Historian Frank Vyzralek writes, “...Creel’s former partners chuckled at their good fortune and took turns submitting exorbitant bills to Fred and Charlie’s father, Dr. Edward P. Ward, for services performed in connection with the coroner’s investigation.”
The trial was held 15 months later, with Dr. Ward sending a heavy-hitter from Chicago to work with prosecutors from Fargo and Grand Forks. Of the dozen men charged with the crime, the two with the most evidence against them were tried first. One was the local newspaper editor, Bickham Lair, who had admitted that he dropped to a knee and carefully sighted before shooting Charlie Ward. There were several such damaging statements, and the prosecution was optimistic, but both men were acquitted. In a bizarre twist, the prosecutors then told the judge that if they couldn’t convict these two, they couldn’t convict any of them – an impartial jury couldn’t be found. The judge agreed, dismissed the remaining cases, and all the men were set free.
John Bell and several others next tried to preempt on the deceased brothers’ four land claims of 160-acres each. In the only justice he received, Dr. Ward took the case, on behalf of the heirs including Charlie’s wife and baby, before the General Land Office and the Department of the Interior. He won, and his sons’ killers were evicted.
Three months after the murders, the railroad reached Heber Creel’s self-titled town and renamed it Devils Lake. Ramsey County passed an ordinance requiring all handguns to be registered, and only people with permits were allowed to carry them. The following summer, a group of pistol-packing cowboys got off the train in Devils Lake, and Sheriff Ever Wagness told them to either surrender their guns or get out of town. The cowboys handed over their guns without complaint. One of them was new to the territory and introduced himself... he was Teddy Roosevelt.

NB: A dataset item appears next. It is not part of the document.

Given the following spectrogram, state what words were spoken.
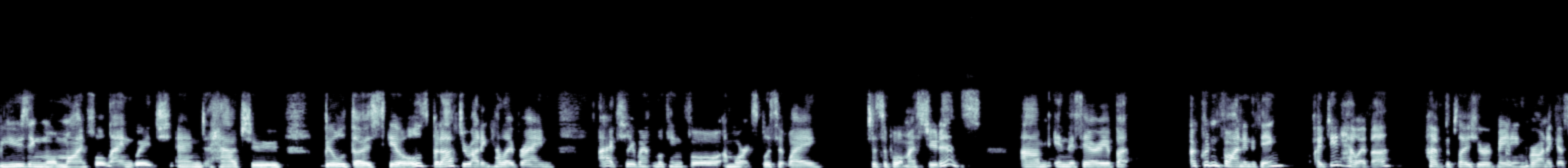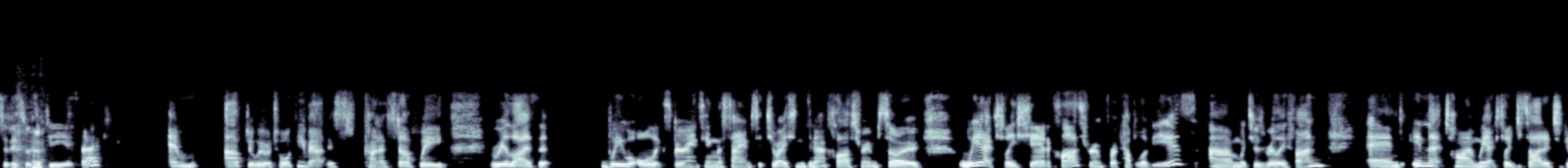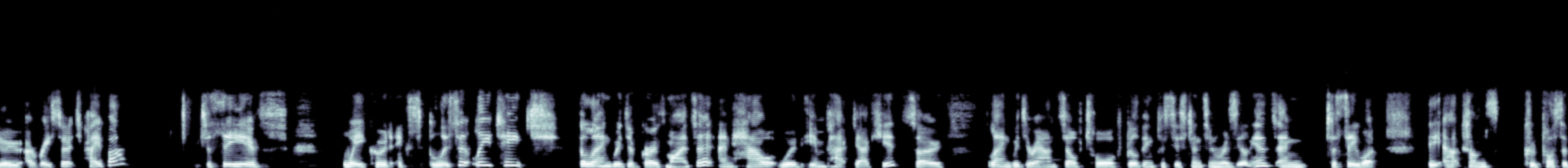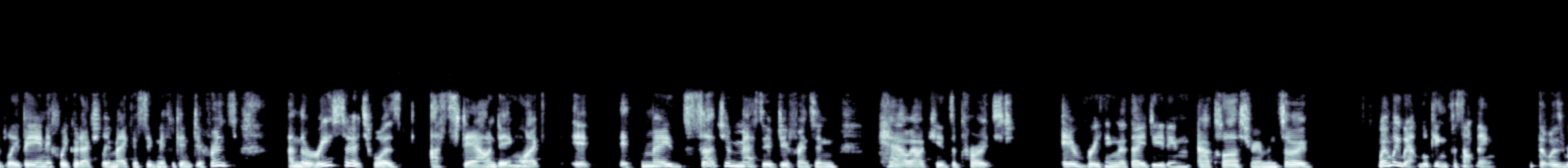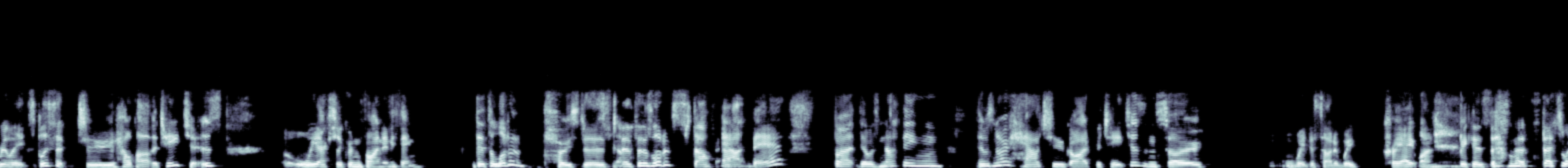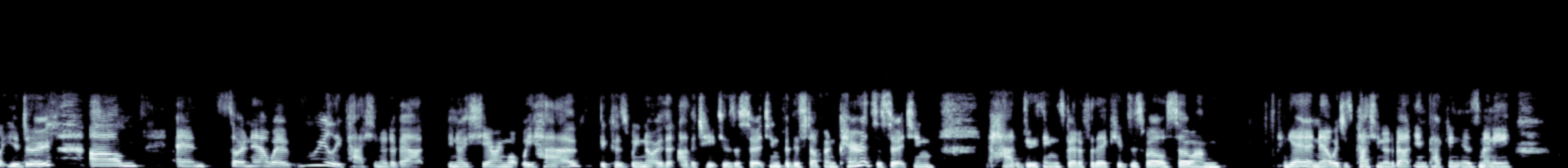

“Dakota Datebook” is a radio series from Prairie Public in partnership with the State Historical Society of North Dakota and with funding from the North Dakota Humanities Council. See all the Dakota Datebooks at prairiepublic.org, subscribe to the “Dakota Datebook” podcast, or buy the Dakota Datebook book at shopprairiepublic.org.